OK guys, kids are eating way too much candy. How can we convince them to give up the sugar and start eating more fruit? We got it!
What could be more enticing to an impressionable young kid than knowing that while fumbling around looking for the Sunkist label they risk being devoured by a giant reptile should they accidentally drop their orange?
Imagine if you will, that you're a kid who has just recently seen this commercial and you're young enough to actually believe it. You walk in the house one hot summer afternoon and request a snack. Next thing you know, without warning your dad says "Sure, champ!" The he tosses you an orange from across the kitchen. Suddenly, the seconds become hours as that little orange sphere of potential death comes hurling in your direction.

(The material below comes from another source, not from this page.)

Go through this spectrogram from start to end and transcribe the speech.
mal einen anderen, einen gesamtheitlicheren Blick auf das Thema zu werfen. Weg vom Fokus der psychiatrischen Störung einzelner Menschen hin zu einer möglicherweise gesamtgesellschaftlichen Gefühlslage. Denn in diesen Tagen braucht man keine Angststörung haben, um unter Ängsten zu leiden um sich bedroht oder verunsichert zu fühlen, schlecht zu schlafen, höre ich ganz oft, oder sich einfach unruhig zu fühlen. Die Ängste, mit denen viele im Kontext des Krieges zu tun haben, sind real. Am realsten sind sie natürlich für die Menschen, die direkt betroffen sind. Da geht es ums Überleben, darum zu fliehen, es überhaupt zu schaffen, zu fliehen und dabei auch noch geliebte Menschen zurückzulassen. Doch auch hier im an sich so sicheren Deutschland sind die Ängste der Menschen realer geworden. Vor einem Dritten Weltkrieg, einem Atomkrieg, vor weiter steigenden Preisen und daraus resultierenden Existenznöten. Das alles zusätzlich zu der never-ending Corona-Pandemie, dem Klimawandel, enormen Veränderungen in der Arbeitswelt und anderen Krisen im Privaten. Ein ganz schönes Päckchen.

Visions of your entire childhood flash before your eyes as you ponder why dear old dad would place you in such a precarious situation, your entire life depending on your ability to catch an orange.
Just as the orange reaches your trembling little hands, it caroms off your left middle finger and falls helplessly to the floor, at which point you turn and run screaming from the kitchen and out into the cold, cruel gaze of the other neighborhood kids who notice that you've just pissed your pants. Those kids then mock you relentlessly about the incident well into your high school years. Good luck coming out of that ordeal without a crippling drinking problem. And good luck coming up with a worse idea for a corporate mascot.

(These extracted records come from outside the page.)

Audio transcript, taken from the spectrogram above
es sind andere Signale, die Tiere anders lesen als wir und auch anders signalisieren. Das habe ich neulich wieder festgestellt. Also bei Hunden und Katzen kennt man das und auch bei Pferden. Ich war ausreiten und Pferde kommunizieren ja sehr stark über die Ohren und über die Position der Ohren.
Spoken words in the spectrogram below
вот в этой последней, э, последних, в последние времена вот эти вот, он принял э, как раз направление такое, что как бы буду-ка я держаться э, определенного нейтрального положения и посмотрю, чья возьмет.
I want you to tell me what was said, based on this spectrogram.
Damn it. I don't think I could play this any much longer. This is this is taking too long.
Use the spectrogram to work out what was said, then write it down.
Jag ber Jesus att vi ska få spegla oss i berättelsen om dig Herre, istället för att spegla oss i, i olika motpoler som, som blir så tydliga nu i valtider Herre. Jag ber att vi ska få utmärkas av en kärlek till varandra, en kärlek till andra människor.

Fig Newtons have always suffered from a bit of an image problem. While not altogether unpleasant tasting, they look like and (presumably) have the consistency of a heaping pile of bird shit wrapped in a corrugated cardboard sleeve. To help improve upon this unsavory image, the marketing forces at Fig Newtons came up with this:
Yep, that probably helped.
We're not sure if that's what a fig looks like or if the damn things have garlic in them. Anyway, hate it all you want, but this just offers further evidence that the music industry is justified in valuing looks over talent. Sure, this guy may have nailed the oh-so-difficult choreography and hit every note with pinpoint accuracy, but if the second-best auditioner looked even kind of normal, they should have gotten the job.
In this dude's disgusting hands, this looks less like a campy dance designed to get kids fired up about figs and more like a field sobriety test that's gotten completely out of hand.
This early version of Ronald McDonald isn't the most terrifying corporate mascot we've ever seen. It's the most terrifying anything we've ever seen.
Oh how the devil fools with the best-laid plans. We get where McDonald's was coming from here. Kids really shouldn't talk to strangers, nobody wants a repeat of the tragic events of the M&M's Candies Man fiasco described earlier. But maybe "don't talk to strangers unless they're dressed like Ronald McDonald" is pushing it a bit. If your mascot happens to be Robocop or some shit, that idea could work. Steel plated enforcer of justice is a hard look to imitate. But given that every Tom, Dick and John Wayne Gacy can get their hands on a clown costume for next to nothing, this might as well have been a training video on how to lure a kid into your car in under 60 seconds.
The point is, this commercial would have been disturbing even if it starred a Dallas Cowboys Cheerleader. But adding a clown that looks like the result of Jeff Goldblum in The Fly having passed through the teleporter with a bag full of McDonalds? That amps up the fright factor exponentially.
The Nick Nolte-mugshot hair, the makeup that looks like it was applied using a series of violent blows to the face, the yellowing teeth, that horrific belt/cummerbund/duct tape contraption around his waist. There is nothing about early Ronald McDonald that doesn't scream, "Drop the cheeseburger and step away from the playground!"
Want some more Ronald? No? Well, here it is anyway:
On a trivial side note, if you've never seen this commercial but for some reason you're finding it uncomfortably familiar, relax, it's not because it's jarring loose repressed memories of some childhood trauma (we hope). It just means you're old enough to remember the voice of the man underneath the beast, former NBC Today Show weather man and Ronald McDonald creator, Willard Scott.
Thanks for the nightmares, Willard.
Adam Brown has a whole website full of his stuff at ScenicAnemia.com.If you liked this, perhaps you'll enjoy our look at 5 Retro Commercials Companies Would Like You to Forget, featuring ads where the murder isn't just implied. Then head over to 8 Upcoming Movie Adaptations That Must be Stopped where three of our finest writers are arguing over which upcoming cinematic interpretation Hollywood should be most ashamed of.